While driving through mountain roads, it is not uncommon to turn a bend and see not only beautiful vistas but also guard rails and warning signs. At these heights, one wrong turn or inattentive moment could be disastrous. As our study moves into the book of Jude, we have a similar set of cautions.
Jude begins with a moving affirmation of our Christian identity. We are “those who have been called, who are loved in God the Father and kept for Jesus Christ” (v. 1). The description aptly fits the journey of the Christian life. We are called into relationship with God, we are loved throughout our lives, and we are kept safe by Jesus until the end. God’s wonderful gifts of “mercy, peace and love” belong to us “in abundance” (v. 2).
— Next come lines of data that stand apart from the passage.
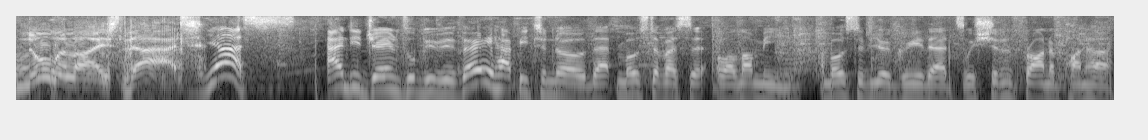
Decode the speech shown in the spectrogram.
Normalize that. Yes! Andy James will be very happy to know that most of us, uh, well, not me, most of you agree that we shouldn't frown upon her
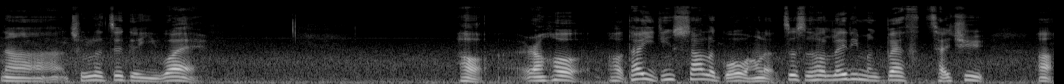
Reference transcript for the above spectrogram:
那除了这个以外，好，然后。哦，他已经杀了国王了。这时候，Lady Macbeth 才去，啊，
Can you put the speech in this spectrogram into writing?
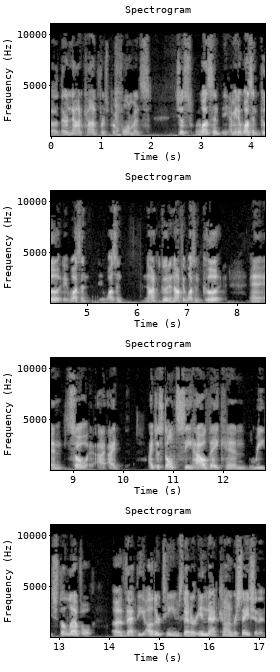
Uh, their non-conference performance just wasn't. I mean, it wasn't good. It wasn't. It wasn't not good enough. It wasn't good, and, and so I, I, I just don't see how they can reach the level uh, that the other teams that are in that conversation. And,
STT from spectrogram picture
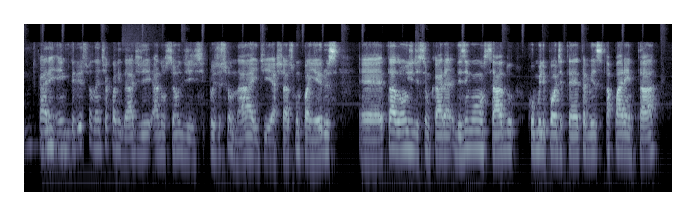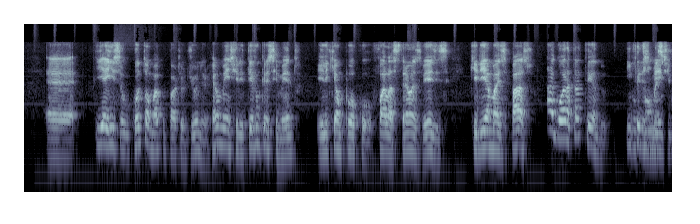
Muito, Cara, muito é impressionante a qualidade, de, a noção de se posicionar e de achar os companheiros. É, tá longe de ser um cara desengonçado, como ele pode até talvez aparentar. É, e é isso, quanto ao Michael Porter Jr., realmente ele teve um crescimento. Ele que é um pouco falastrão às vezes, queria mais espaço, agora tá tendo. Infelizmente.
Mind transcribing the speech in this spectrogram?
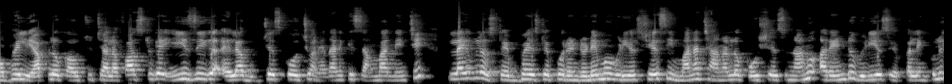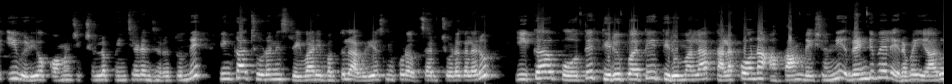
మొబైల్ యాప్లో కావచ్చు చాలా ఫాస్ట్గా ఈజీగా ఎలా బుక్ చేసుకోవచ్చు అనే దానికి సంబంధించి లైవ్లో స్టెప్ బై స్టెప్ రెండు డెమో వీడియోస్ చేసి మన ఛానల్లో పోస్ట్ చేస్తున్నాను. ఆ రెండు వీడియోస్ యొక్క లింకులు ఈ వీడియో కామెంట్ సెక్షన్లో పిన్ చేయడం జరుగుతుంది. ఇంకా చూడని శ్రీవారి భక్తులు ఆ వీడియోస్ని కూడా ఒకసారి చూడగలరు. ఇకపోతే తిరుపతి తిరుమల తలకోన అకామిడేషన్ని రెండు వేల ఇరవై ఆరు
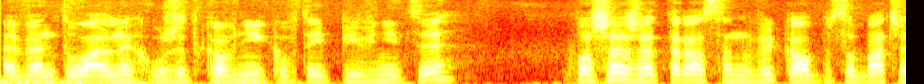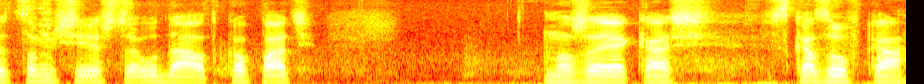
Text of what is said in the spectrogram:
ewentualnych użytkowników tej piwnicy. Poszerzę teraz ten wykop, zobaczę co mi się jeszcze uda odkopać. Może jakaś wskazówka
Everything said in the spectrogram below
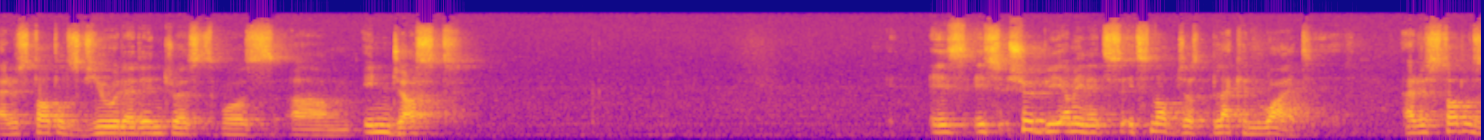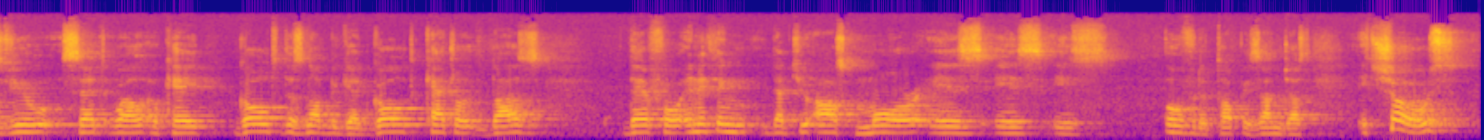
Aristotle's view that interest was um, unjust is, is should be. I mean, it's it's not just black and white. Aristotle's view said, well, okay, gold does not beget gold, cattle does. Therefore, anything that you ask more is is is over the top, is unjust. It shows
Jude would have preferred to continue writing about “the salvation we share” (v. 3); yet, other matters pressed him in a different direction. The church faced great danger, even within their own community, and Jude wrote to warn them to be attentive and “contend for the faith that was once for all entrusted to God’s holy people” (v. 3).
The primary danger was that certain ungodly individuals had “slipped in among you” (v. 4a). They had taken the beautiful message of God’s grace and perverted it into “a license for immorality.” Moreover, they “deny Jesus Christ our only Sovereign and Lord” (v. 4b). Cheap grace and a denigration of Christ’s lordship are the twin concerns of Jude.
Today’s reading ends with stern reminders from history about the fate of such people. The unbelieving Israelites, the fallen angels, and the people of Sodom and Gomorrah all serve as warnings of those who rejected God’s grace. The results were disastrous for them all.